START Records for the exercise

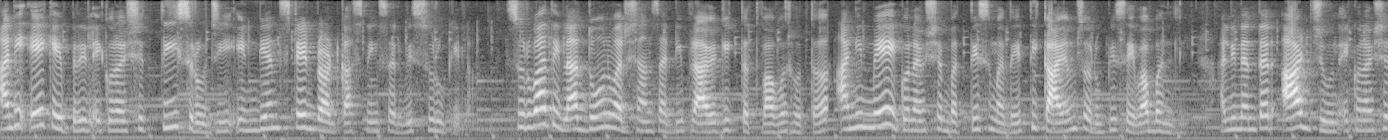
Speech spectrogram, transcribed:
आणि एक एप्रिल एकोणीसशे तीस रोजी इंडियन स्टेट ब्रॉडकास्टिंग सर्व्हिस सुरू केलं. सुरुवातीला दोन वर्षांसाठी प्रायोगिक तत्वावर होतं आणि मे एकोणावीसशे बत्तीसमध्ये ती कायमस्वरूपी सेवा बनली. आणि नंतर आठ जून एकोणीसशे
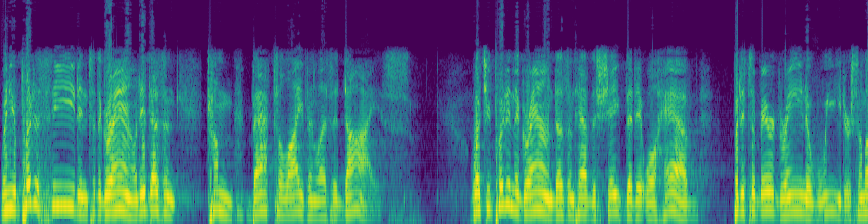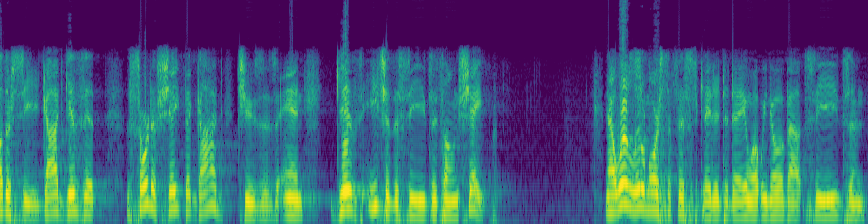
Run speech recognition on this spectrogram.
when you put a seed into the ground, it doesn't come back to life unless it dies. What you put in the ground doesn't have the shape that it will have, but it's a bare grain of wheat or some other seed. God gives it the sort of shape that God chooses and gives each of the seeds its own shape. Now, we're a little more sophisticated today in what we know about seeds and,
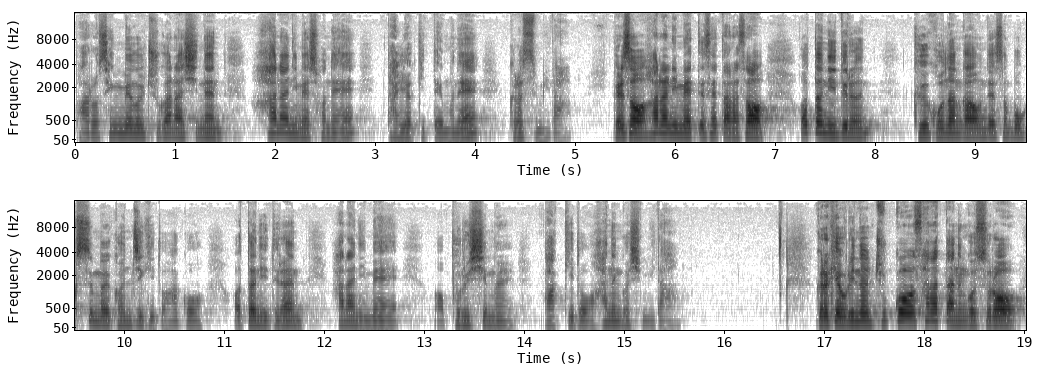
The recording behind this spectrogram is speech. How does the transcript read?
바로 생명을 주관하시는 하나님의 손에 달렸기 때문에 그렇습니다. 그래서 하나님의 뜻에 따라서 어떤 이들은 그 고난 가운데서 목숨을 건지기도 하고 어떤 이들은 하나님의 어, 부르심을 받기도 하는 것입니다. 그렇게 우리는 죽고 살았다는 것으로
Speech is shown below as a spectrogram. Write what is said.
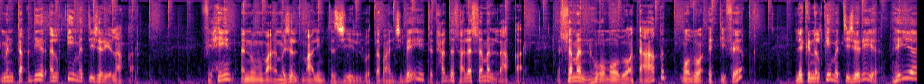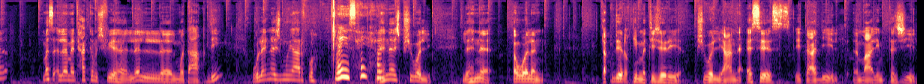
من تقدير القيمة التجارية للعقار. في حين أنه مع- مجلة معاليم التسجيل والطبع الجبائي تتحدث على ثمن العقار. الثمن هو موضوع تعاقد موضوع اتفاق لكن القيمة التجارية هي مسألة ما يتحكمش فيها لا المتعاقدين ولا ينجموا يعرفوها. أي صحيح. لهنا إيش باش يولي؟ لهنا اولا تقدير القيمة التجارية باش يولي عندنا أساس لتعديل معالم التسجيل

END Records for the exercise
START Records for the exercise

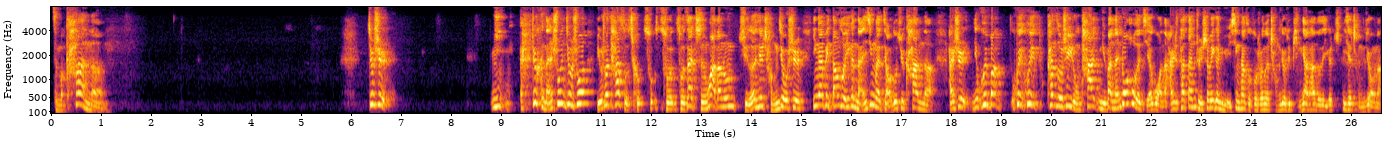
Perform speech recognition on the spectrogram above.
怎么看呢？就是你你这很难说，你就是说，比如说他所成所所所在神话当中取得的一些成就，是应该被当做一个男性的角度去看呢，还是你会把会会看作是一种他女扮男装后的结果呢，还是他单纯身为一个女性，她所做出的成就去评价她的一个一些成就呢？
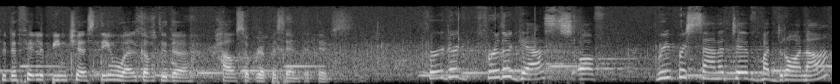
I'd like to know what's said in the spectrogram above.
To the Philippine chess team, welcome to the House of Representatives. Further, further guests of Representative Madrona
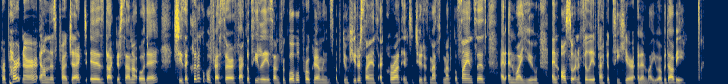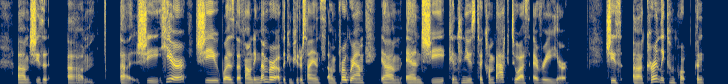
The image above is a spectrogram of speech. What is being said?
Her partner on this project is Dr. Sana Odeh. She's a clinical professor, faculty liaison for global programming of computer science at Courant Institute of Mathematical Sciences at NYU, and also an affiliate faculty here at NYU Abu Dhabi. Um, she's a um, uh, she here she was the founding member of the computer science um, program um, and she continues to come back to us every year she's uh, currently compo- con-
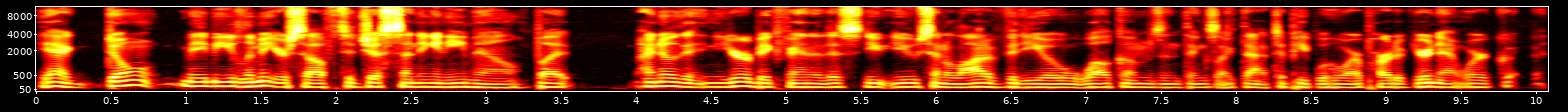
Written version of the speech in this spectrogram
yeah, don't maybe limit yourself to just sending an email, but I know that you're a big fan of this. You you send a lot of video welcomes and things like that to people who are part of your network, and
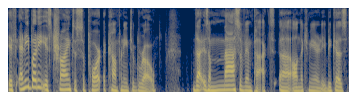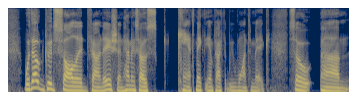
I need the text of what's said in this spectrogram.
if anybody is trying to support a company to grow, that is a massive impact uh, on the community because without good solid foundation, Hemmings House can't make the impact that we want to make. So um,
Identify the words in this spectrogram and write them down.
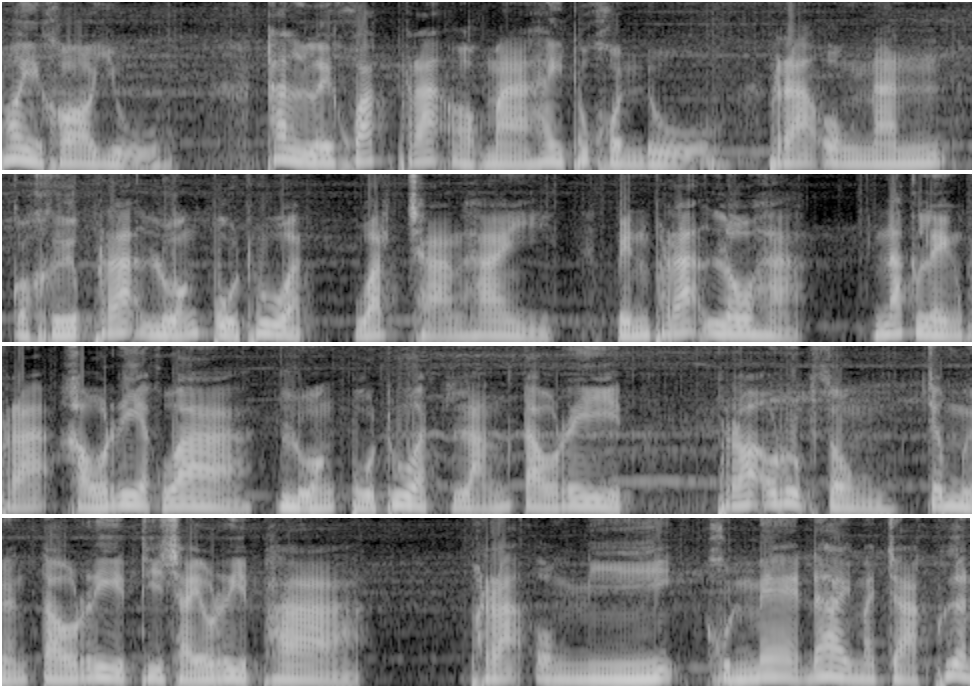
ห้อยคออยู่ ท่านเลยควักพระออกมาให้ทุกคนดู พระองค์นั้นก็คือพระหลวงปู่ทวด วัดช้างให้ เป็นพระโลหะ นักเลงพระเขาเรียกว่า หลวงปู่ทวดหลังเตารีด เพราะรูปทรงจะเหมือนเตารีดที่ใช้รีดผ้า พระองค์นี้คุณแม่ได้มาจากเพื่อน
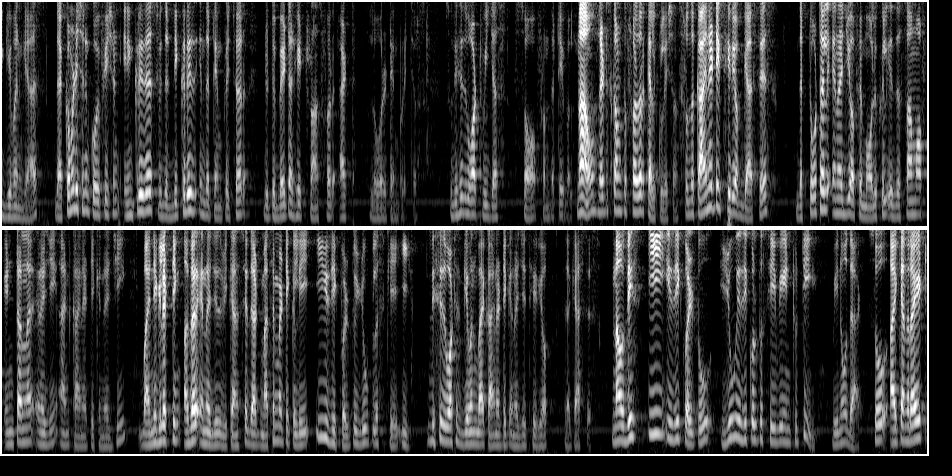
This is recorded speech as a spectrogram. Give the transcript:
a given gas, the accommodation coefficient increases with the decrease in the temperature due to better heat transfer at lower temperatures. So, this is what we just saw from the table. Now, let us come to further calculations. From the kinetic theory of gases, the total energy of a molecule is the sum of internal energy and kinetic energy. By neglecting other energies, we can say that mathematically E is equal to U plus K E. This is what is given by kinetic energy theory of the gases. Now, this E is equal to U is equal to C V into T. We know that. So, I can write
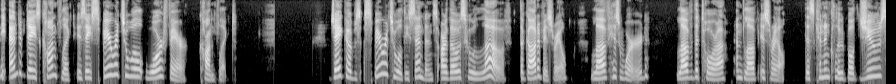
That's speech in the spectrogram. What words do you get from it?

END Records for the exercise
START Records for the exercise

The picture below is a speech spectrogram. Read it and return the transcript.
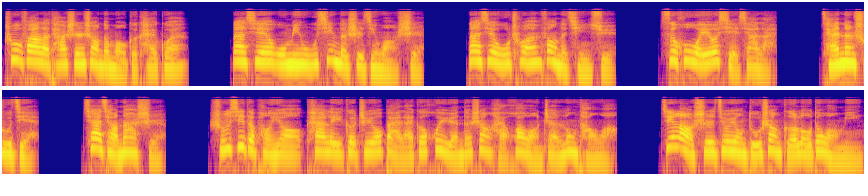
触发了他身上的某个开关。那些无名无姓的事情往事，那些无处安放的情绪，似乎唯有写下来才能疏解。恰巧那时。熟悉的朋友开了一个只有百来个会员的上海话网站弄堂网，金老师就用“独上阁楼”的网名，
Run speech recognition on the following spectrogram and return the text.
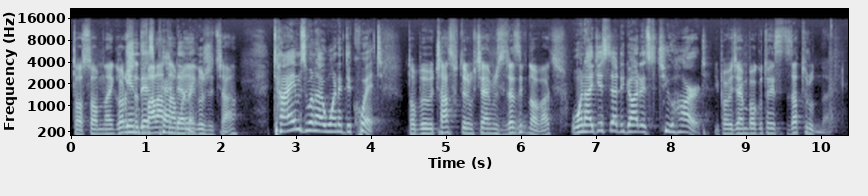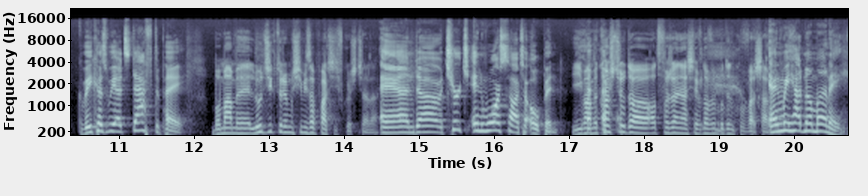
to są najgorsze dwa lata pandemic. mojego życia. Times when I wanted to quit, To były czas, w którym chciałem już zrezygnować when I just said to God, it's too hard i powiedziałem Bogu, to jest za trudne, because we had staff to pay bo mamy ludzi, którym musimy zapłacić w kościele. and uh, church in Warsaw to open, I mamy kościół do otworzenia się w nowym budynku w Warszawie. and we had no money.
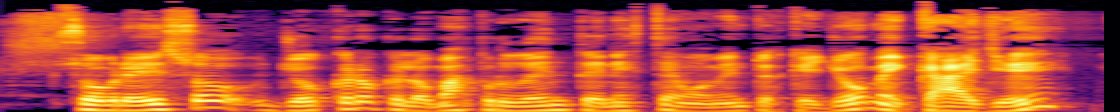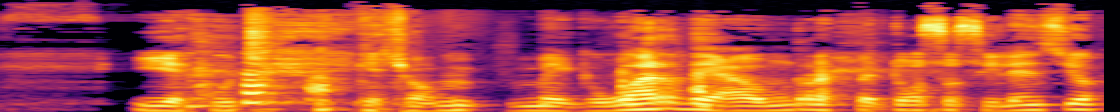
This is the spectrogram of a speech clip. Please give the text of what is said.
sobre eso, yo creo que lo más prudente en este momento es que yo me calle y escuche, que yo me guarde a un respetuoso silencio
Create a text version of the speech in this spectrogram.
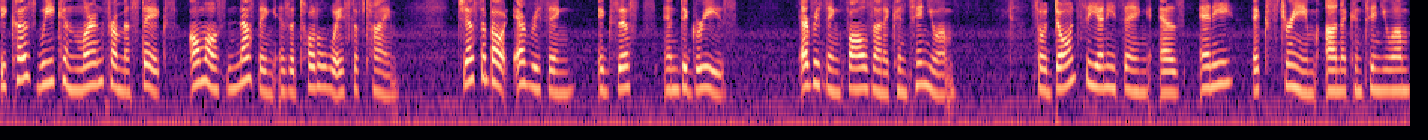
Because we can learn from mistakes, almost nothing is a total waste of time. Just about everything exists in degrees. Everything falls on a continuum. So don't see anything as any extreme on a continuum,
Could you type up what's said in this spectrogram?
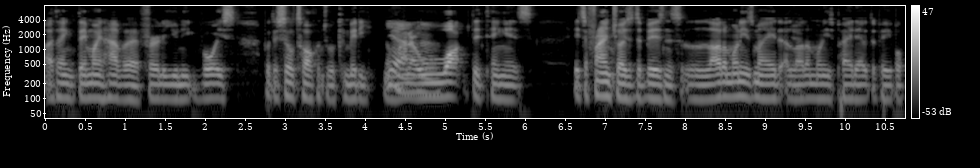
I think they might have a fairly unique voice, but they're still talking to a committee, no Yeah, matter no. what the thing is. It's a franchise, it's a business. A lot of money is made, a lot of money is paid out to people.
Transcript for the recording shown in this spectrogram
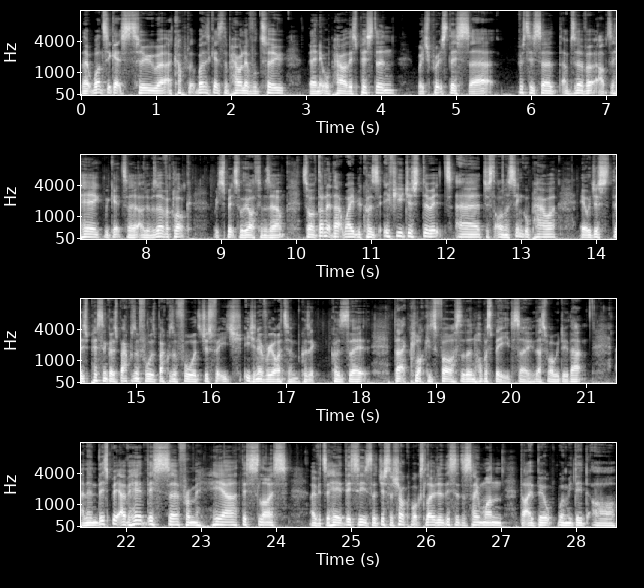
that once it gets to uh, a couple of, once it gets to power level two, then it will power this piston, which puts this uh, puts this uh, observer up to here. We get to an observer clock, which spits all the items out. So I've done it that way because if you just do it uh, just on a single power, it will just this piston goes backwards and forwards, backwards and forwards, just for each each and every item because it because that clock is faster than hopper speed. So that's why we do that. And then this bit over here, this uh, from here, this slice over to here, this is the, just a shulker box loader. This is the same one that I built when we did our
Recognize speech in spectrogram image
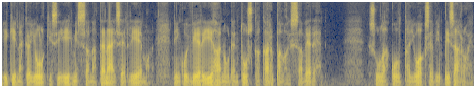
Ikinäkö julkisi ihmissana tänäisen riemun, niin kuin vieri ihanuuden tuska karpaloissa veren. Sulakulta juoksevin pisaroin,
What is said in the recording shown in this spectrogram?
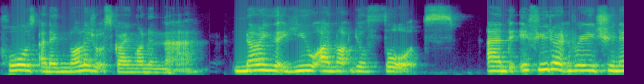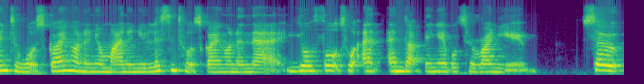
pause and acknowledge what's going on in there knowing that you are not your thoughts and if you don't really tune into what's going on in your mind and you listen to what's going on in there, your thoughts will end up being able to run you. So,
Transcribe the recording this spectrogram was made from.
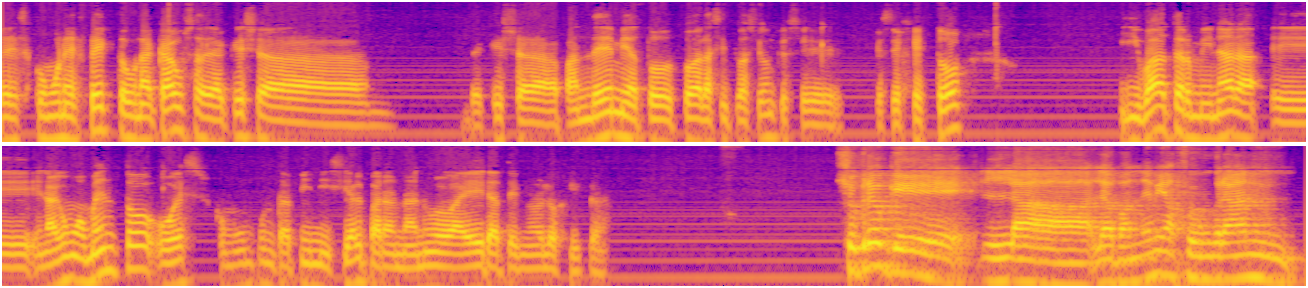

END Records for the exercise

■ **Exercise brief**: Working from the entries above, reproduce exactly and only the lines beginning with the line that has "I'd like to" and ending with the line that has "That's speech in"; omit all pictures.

■ **Solved exercise**:
I'd like to know what's said in the spectrogram above.
To the Philippine chess team, welcome to the House of Representatives. Further, further guests of Representative Madrona
The image above is a spectrogram of speech. What is being said?
Her partner on this project is Dr. Sana Odeh. She's a clinical professor, faculty liaison for global programming of computer science at Courant Institute of Mathematical Sciences at NYU, and also an affiliate faculty here at NYU Abu Dhabi. Um, she's a um, uh, she here she was the founding member of the computer science um, program um, and she continues to come back to us every year she's uh, currently compo- con-
Written version of the speech in this spectrogram
yeah, don't maybe limit yourself to just sending an email, but I know that you're a big fan of this. You you send a lot of video welcomes and things like that to people who are part of your network, and
I need the text of what's said in this spectrogram.
if anybody is trying to support a company to grow, that is a massive impact uh, on the community because without good solid foundation, Hemmings House can't make the impact that we want to make. So um,
Identify the words in this spectrogram and write them down.
ห้อยคออยู่ ท่านเลยควักพระออกมาให้ทุกคนดู พระองค์นั้นก็คือพระหลวงปู่ทวด วัดช้างให้ เป็นพระโลหะ นักเลงพระเขาเรียกว่า หลวงปู่ทวดหลังเตารีด เพราะรูปทรงจะเหมือนเตารีดที่ใช้รีดผ้า พระองค์นี้คุณแม่ได้มาจากเพื่อน
This is recorded speech as a spectrogram. Give the transcript:
a given gas, the accommodation coefficient increases with the decrease in the temperature due to better heat transfer at lower temperatures. So, this is what we just saw from the table. Now, let us come to further calculations. From the kinetic theory of gases, the total energy of a molecule is the sum of internal energy and kinetic energy. By neglecting other energies, we can say that mathematically E is equal to U plus K E. This is what is given by kinetic energy theory of the gases. Now, this E is equal to U is equal to C V into T. We know that. So, I can write
That's speech in the spectrogram. What words do you get from it?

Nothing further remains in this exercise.